» **TO DO**:
Copy the data that follows exactly. Include no pictures.

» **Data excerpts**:
-- Opening Marker --

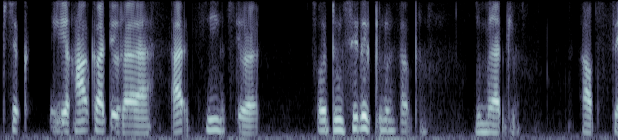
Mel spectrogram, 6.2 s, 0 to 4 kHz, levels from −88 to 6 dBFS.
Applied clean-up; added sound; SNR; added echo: neural diffusion model UNIVERSE++.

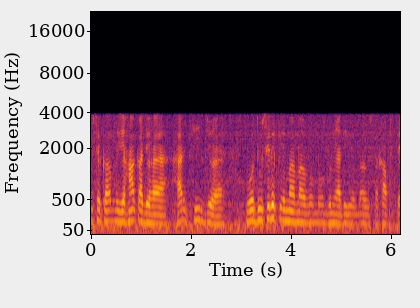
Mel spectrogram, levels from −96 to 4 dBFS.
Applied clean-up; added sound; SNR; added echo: none; Motorcycle / Engine; 16 dB; none.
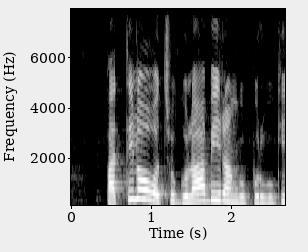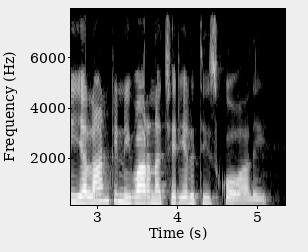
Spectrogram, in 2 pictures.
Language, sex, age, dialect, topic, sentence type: Telugu, female, 60-100, Central/Coastal, agriculture, question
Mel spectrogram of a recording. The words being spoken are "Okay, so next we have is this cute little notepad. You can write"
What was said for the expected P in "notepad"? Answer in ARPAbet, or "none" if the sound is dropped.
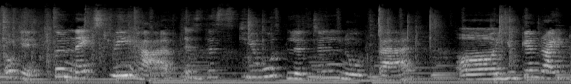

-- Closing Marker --

» **EXERCISE RESPONSE**:
Mel spectrogram, 6.2 s, 0 to 4 kHz, levels from −88 to 6 dBFS.
Applied clean-up; added sound; SNR; added echo: neural diffusion model UNIVERSE++.

Mel spectrogram, levels from −96 to 4 dBFS.
Applied clean-up; added sound; SNR; added echo: none; Motorcycle / Engine; 16 dB; none.
Spectrogram, in 2 pictures.
Language, sex, age, dialect, topic, sentence type: Telugu, female, 60-100, Central/Coastal, agriculture, question
Mel spectrogram of a recording. The words being spoken are "Okay, so next we have is this cute little notepad. You can write"
What was said for the expected P in "notepad"? Answer in ARPAbet, or "none" if the sound is dropped.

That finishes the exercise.